We dropped our bags and went straight to the Cock of the Rock lek (display and mating grounds). The trail to the Cock of the Rock lek is narrow through thick undergrowth. It takes an hour to go and come back, plus everyone wants to watch the very colorful male birds showing off their plumage and making noises to attract females.  They look and sound like toys.


It was almost dark when we returned to camp to start supper. When we  went inside we got a nasty surprise. The whole place was dirty; there were dirty dishes and a big plastic bucket filled with rotten water. After cleaning (we kids didn’t do much of that) we had some delicious pasta. Mr. and Mrs. Ward were the cooks.  The two Ward girls, Hannah and Eva played cards with Bryan and Omar while I wrote in my journal.  The adults were all tired so they sent us to our hammocks at 9pm.  The hammocks have mosquito nets that hang over them all the way to the floor.  I never feel comfortable sleeping in a hammock the first night, so I woke up very early in the morning.  So did everyone else.  We all talked about who snored; there were twelve of us in our party.

playing cards
hammock mosquito nets
Can you find the howler monkey in the top of this tree?

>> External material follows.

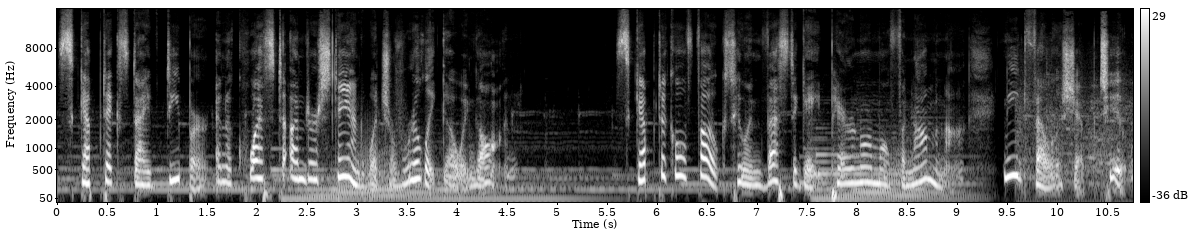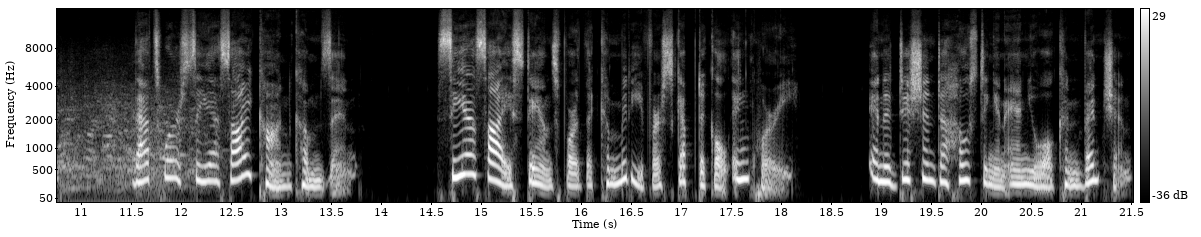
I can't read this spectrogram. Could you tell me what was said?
skeptics dive deeper in a quest to understand what's really going on. Skeptical folks who investigate paranormal phenomena need fellowship too. That's where CSI Con comes in. CSI stands for the Committee for Skeptical Inquiry. In addition to hosting an annual convention,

We had an early breakfast and headed for the top of the mountain.  It was very foggy.  We stopped on the open plateau to watch for birds and saw a howler at the top of a tree busily foraging for food. 

We walked a kilometer through the forest to the place where you  scramble up the mountain’s spine.  Soon we were above the rainforest surrounded by a blanket of mist.  It is very steep and hard work.  It was good to climb early before the sun had heated the black rock.  We could see our camp through the thinning mist from the top.  We hurried down to pack up, clean up and return to the island.  The Wards were flying back to the capital to go home that very afternoon.  We needed to get back to the island before lunch. Bryan and I carried out a lot of trash that previous visitors had left.  We walked very fast to cover the 7km in less than two hours.  It was a very fun short trip and I wouldn’t deny that I would do it again.

Hammock camp from the Voltzberg summit
Voltzberg cactus


View of forest through fog


In the middle of the Central Suriname Nature Reserve, Amazonia, South America